Germany and the single supervision mechanism of the banking sector in the European Union Cover Image

Stanowisko Niemiec wobec jednolitego mechanizmu nadzoru bankowego w Unii Europejskiej
Germany and the single supervision mechanism of the banking sector in the European Union

Author(s): Sebastian Płóciennik
Subject(s): Economy
Published by: Wydawnictwo Uniwersytetu Ekonomicznego we Wrocławiu
Keywords: banking supervision; banking union; Germany

Summary/Abstract: Efforts to create a banking union in the European Union focused in 2012 primarily on the common banking supervision. It was found in particular that the joint supervision should have been located in the European Central Bank, but would cover only the largest banks of the Member States. Smaller banks would remain under the control of the existing supervision on the national level. Among the countries that strongly supported such a solution was Germany. This paper tries to analyze the reasons why Germany preferred a “split” supervision despite the significant disadvantages of such a solution. The strongest argument concerns the intention to protect the banking sector against interference by the Community authorities. The reason is its specific shape dominated by small and medium-sized financial institutions. They play a crucial role in providing financial services to the sector of medium-sized businesses, so called Mittelstand, which is the most distinct element of the Rhenish capitalism. Smaller banks have developed with these companies an almost symbiotic, long-term oriented relationship. This is why they have become universal banks offering a variety of services to a single company. This feature, highly controversial after the crisis, is defended in Germany due to tradition and lower costs generated for small companies. The preference to leave the smaller banks under the supervision of national authorities may be also explained by their specific ownership structure. Most of the small-sized banks belong to the state or are cooperatives, so it is possible to use them for the implementation of local and regional economic policy. This is not the only reason for their attractiveness to the politicians. Places in the management and supervisory boards of public banks can be an attractive instrument for personnel policy of political parties. For these reasons, the number of adherents to subordinate the medium and small banks to a supervision outside Germany, which could impeach certain practices, is quite limited. An addition argument against a centralized supervision on the EU-level is related to the functional independence of the central bank. This issue is important for Germany because of its traditional anti-inflationary macroeconomic policy orientation. Since the crisis Germany has seen the European Central Bank losing its restrictive pattern of the monetary policy based on the experience of the Bundesbank and moving towards more and more expansionary monetary policy. In this context, the ECB as a body responsible for the overall supervision of European banks could easily fall into internal conflicts with the principles of monetary policy. The last argument explaining the position of Germany on the joint supervision is the shape of its own institutions of supervision. Germany has adopted a bipolar model in which tasks are divided between the central bank and a special authority, supported by other bodies and associations of financial institutions.

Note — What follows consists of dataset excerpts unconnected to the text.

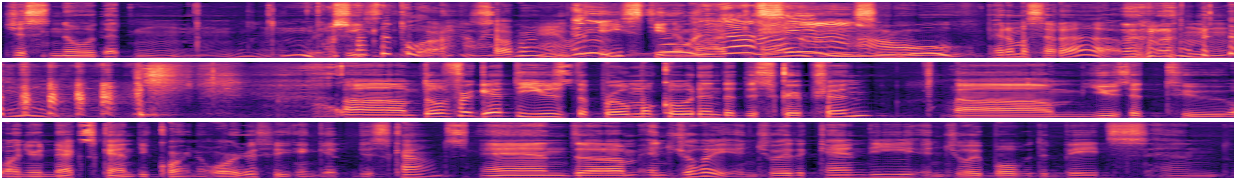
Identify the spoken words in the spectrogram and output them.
just know that mm, mm, tasty. Sobrang tasty ng mga candies. Ooh, pero masarap. Mm, mm. Um, don't forget to use the promo code in the description. Um, use it to on your next candy corner order so you can get discounts and um, enjoy enjoy the candy enjoy boba debates and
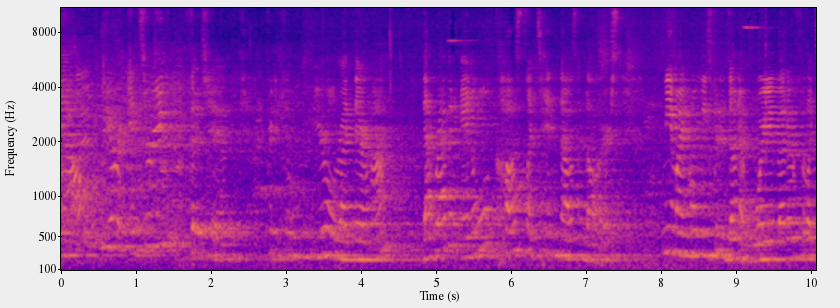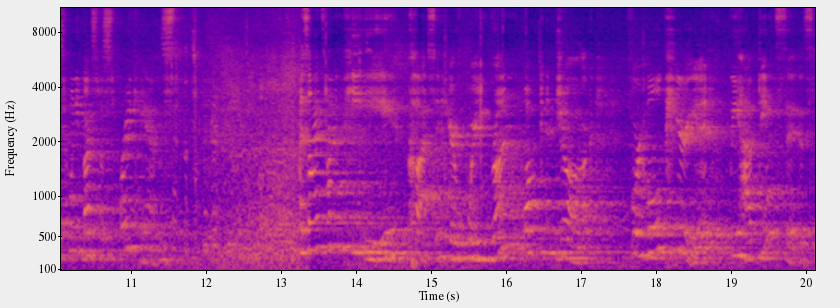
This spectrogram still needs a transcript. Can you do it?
Now we are entering the gym. Pretty cool mural right there, huh? That rabbit animal costs like $10,000. Me and my homies could have done it way better for like 20 bucks with spray cans. As I taught having PE class in here where you run, walk, and jog, for a whole period, we have dances,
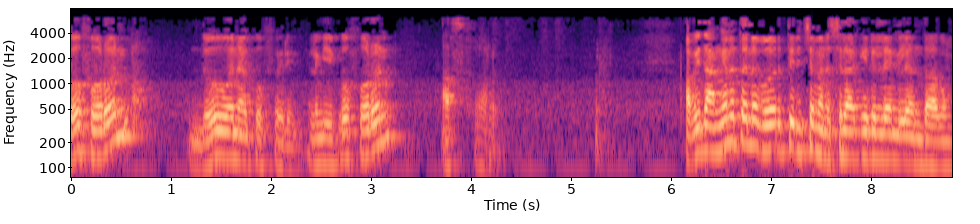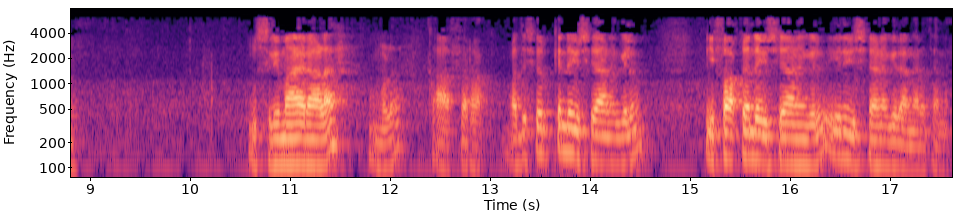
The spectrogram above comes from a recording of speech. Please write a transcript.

  • Issue Year: 2013
  • Issue No: 25
  • Page Range: 241-259
  • Page Count: 19
  • Language: Polish